Engaging on social media: Dissatisfied homebuyers have been using social media effectively to demand redressal to their grievances. Developers have realised the power of social media and many have started responding to buyers’ posts or queries in real time. They have realised the potential of targeting possible buyers with advertisements while they are online. In fact, most developers have begun to realise that investing in digital marketing is necessary in a market where buyers review all their options online. The lack of a holistic, framework-based approach and a viable revenue model are stalling large-scale smart city projects in India, according to Gartner, Inc. As a result, many small pilot projects are underway, but no big citywide projects have been announced. Gartner predicts that through 2020, less than 10% of smart city projects implemented across India will be of a large-scale, city-wide nature.
“While many Indian cities have announced smart city projects, a structured approach in selecting these projects has thus far been missing from most city councils,” says Ganesh Ramamoorthy, research vice president at Gartner. Funding for smart cites will also require serious consideration. Gartner believes that of the current funding, only about 20% will be used for IT-based smart city product, solution and service implementation, while the remaining 80% will be used for physical infrastructure development.

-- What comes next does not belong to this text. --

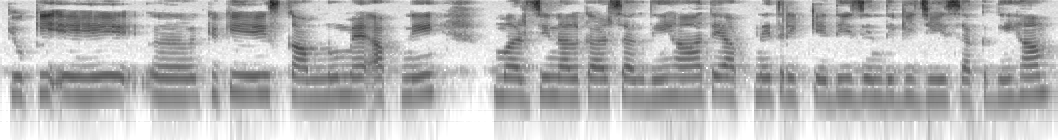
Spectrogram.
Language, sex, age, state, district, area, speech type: Punjabi, female, 18-30, Punjab, Mohali, rural, spontaneous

“The challenge is the limited budget of the city council, which does not really permit the city to build, operate, maintain and support the entire smart city infrastructure,” says Ramamoorthy. “The limited budget also limits the ability of the city councils to enter into a contractual agreement, which includes a one-time implementation fee, to build the service delivery infrastructure,” he says.